Work request ::
Retype the data exactly, from its first line to the line containing "Spectrogram of an", including both, and skip any picture.

[Dataset excerpts]
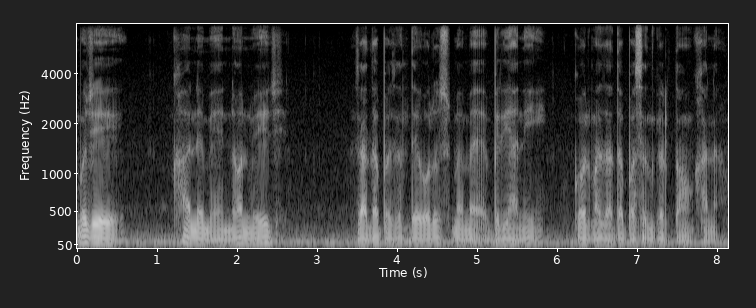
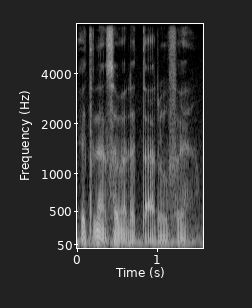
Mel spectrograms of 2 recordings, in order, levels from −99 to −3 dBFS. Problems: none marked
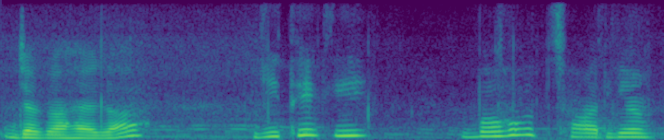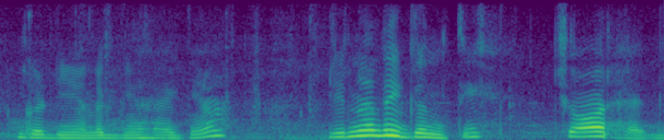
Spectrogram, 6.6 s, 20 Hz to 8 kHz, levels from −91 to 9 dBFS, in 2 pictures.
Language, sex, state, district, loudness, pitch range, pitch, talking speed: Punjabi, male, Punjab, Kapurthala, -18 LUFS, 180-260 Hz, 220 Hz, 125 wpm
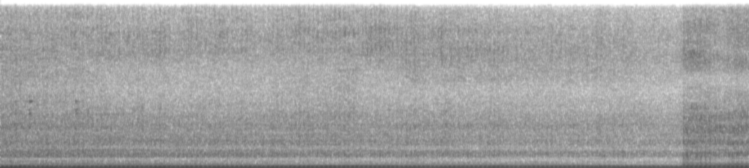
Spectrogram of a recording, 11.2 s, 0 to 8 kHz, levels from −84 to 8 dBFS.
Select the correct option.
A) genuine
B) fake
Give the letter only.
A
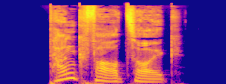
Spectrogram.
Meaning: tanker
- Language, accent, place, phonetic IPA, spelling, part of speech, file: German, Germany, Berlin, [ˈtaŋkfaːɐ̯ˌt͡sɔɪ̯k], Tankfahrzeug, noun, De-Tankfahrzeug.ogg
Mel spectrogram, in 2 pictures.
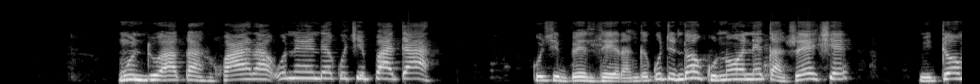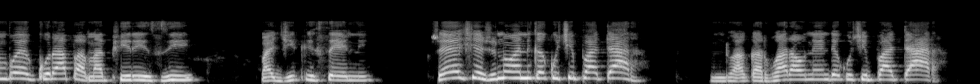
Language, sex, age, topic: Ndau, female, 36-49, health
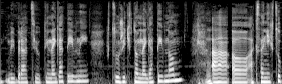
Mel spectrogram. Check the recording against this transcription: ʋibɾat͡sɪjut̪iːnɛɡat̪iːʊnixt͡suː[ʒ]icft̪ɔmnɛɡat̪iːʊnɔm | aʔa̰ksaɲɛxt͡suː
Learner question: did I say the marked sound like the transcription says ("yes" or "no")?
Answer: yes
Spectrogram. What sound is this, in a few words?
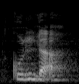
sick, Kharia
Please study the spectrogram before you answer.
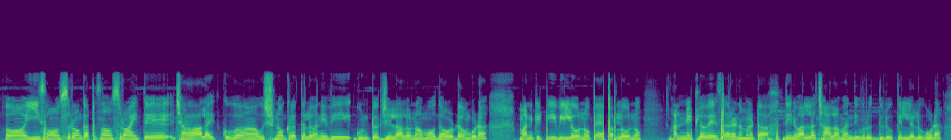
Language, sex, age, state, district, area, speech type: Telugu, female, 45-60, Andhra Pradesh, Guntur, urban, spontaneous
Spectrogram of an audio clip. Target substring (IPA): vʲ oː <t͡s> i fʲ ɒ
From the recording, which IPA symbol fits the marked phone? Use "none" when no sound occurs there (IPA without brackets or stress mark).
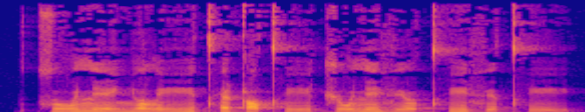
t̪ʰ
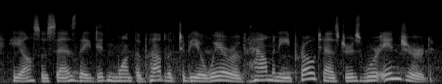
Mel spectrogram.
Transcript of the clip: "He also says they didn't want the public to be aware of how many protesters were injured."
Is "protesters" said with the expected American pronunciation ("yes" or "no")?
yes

Task output ::
Mel spectrograms of 2 recordings, in order, levels from −99 to −3 dBFS. Problems: none marked
Spectrogram, 6.6 s, 20 Hz to 8 kHz, levels from −91 to 9 dBFS, in 2 pictures.
Language, sex, state, district, loudness, pitch range, pitch, talking speed: Punjabi, male, Punjab, Kapurthala, -18 LUFS, 180-260 Hz, 220 Hz, 125 wpm
Spectrogram of a recording, 11.2 s, 0 to 8 kHz, levels from −84 to 8 dBFS.
Select the correct option.
A) genuine
B) fake
Give the letter only.
A
Spectrogram.
Meaning: tanker
- Language, accent, place, phonetic IPA, spelling, part of speech, file: German, Germany, Berlin, [ˈtaŋkfaːɐ̯ˌt͡sɔɪ̯k], Tankfahrzeug, noun, De-Tankfahrzeug.ogg
Mel spectrogram, in 2 pictures.
Language, sex, age, topic: Ndau, female, 36-49, health
Mel spectrogram. Check the recording against this transcription: ʋibɾat͡sɪjut̪iːnɛɡat̪iːʊnixt͡suː[ʒ]icft̪ɔmnɛɡat̪iːʊnɔm | aʔa̰ksaɲɛxt͡suː
Learner question: did I say the marked sound like the transcription says ("yes" or "no")?
Answer: yes
Spectrogram. What sound is this, in a few words?
sick, Kharia
Please study the spectrogram before you answer.
Language, sex, age, state, district, area, speech type: Telugu, female, 45-60, Andhra Pradesh, Guntur, urban, spontaneous
Spectrogram of an audio clip. Target substring (IPA): vʲ oː <t͡s> i fʲ ɒ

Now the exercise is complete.